SK: There are many reasons hard working students create their success. I believe that strong parents make strong kids. The parental involvement at Evergreen is amazing. They see the effect the band program has on their students, and they want to be a part of it. The band program is one of the few activities where parents can feel like they are a welcomed part of their student’s education. They chaperone trips, cheer from the sidelines at performances, video the band concerts, adjust their uniforms. The students call all of our parents “Mom” or “Dad” no matter who they are. I see as many smiles of pride from parents as I see from students. They know what great things their students are experiencing, and they feel a part of it.
AK: How have kids and the schools changed since you began your career in music? Why does this make it important to keep music or some other art in kid’s lives today?
SK: Students are very different now than when I began teaching 22 years ago. Even in the past few years, I see more students in the hallways who don’t feel a connection to their school. Unfortunately, many students are being parented by video games, text messaging and television, which is leading to a decline of important social and communication skills. Schools are focusing on getting students to pass state testing and ignoring the important influence of electives, especially the arts. Students are losing their desire to excel at something. The upper 10% of students are tending to be involved in too many different activities, excelling at none of them, and feeling that “more is better” rather than focusing on one or two things and working towards mastery. The middle- and lower-level kids are getting less active in school and thus feeling less connected. They think, “Why work for hours at mastering a talent or a sport when you can play a video game whenever you want and not have to break a sweat?” In many ways, the payoff for the teenager is the same, albeit less lasting and less useful, to prepare students for work and becoming a more productive member of society. Music and the arts provide these skills on a daily basis, and provide a deeper understanding of beauty and culture. I believe we need to stress these life-skills in school as well as what others might call the “basics.”
AK: What lessons do you think students learn by being a part of a band or other art program?
SK: Students may spend years of dedicated work until the “payoff” of creating meaningful music. Nearly all band members at the high school level have gone through seven years of instrumental instruction by the time they graduate. They have persevered through frustration, disappointment and the general ups-and-downs of honing a skill that involves fine motor skills, high interpretive qualities, and long hours of practicing something multiple times until it is perfect. Not only are these skills highly marketable in the workplace, but they also blend and influence every other part of their lives.

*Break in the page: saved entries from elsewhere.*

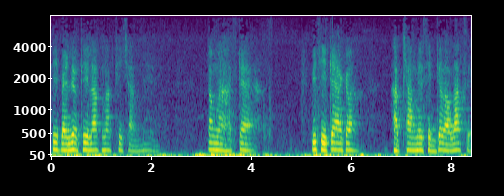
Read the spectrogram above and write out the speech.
ที่ไปเลือกที่รักมักที่ชังนี่ต้องมาหัดแก้ วิธีแก้ก็หัดชังในสิ่งที่เรารักสิ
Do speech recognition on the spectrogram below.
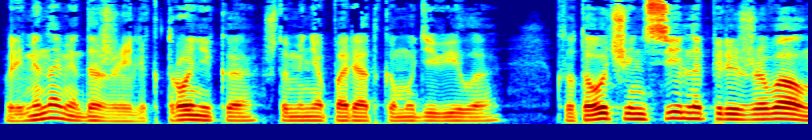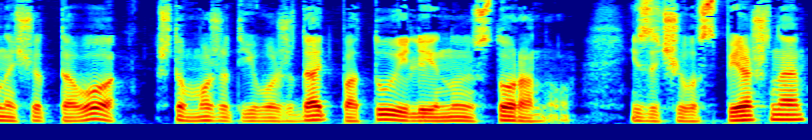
временами даже электроника, что меня порядком удивило. Кто-то очень сильно переживал насчет того, что может его ждать по ту или иную сторону, из-за чего спешно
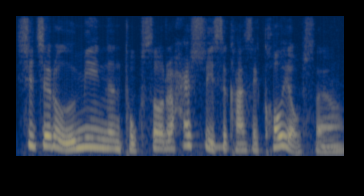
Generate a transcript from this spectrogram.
실제로 의미 있는 독서를 할 수 있을 가능성이 거의 없어요.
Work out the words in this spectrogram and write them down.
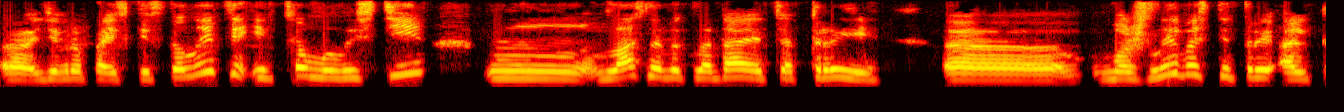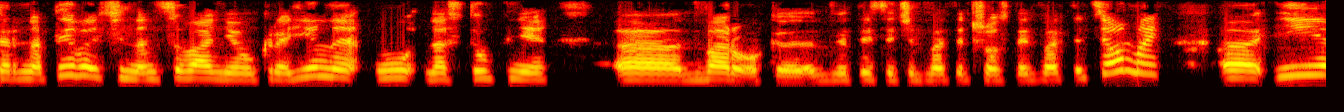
е, європейські столиці. І в цьому листі власне викладається три е, можливості, три альтернативи фінансування України у наступні е, два роки 2026-2027. Е, і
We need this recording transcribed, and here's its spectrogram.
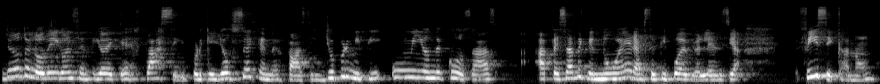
yo no te lo digo en sentido de que es fácil, porque yo sé que no es fácil. Yo permití un millón de cosas a pesar de que no era este tipo de violencia física, ¿no?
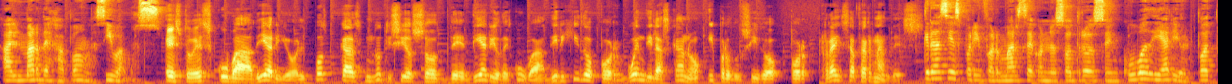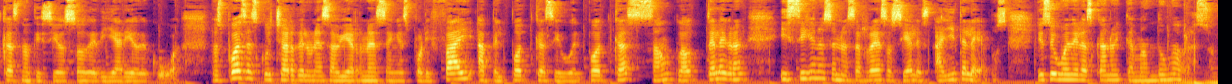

AK: What have been some of your proudest moments as a Director?
SK: I’ve had proud moments when my bands win trophies or perform well at a concert. My proudest moments are when I witness a student find an emotional connection to a piece of music. I love seeing them show emotion during a performance such as crying or smiling, which means what they are creating touches them in some emotional way. Once that happens, they will work to create that higher-level understanding in other subjects and in other areas of their lives.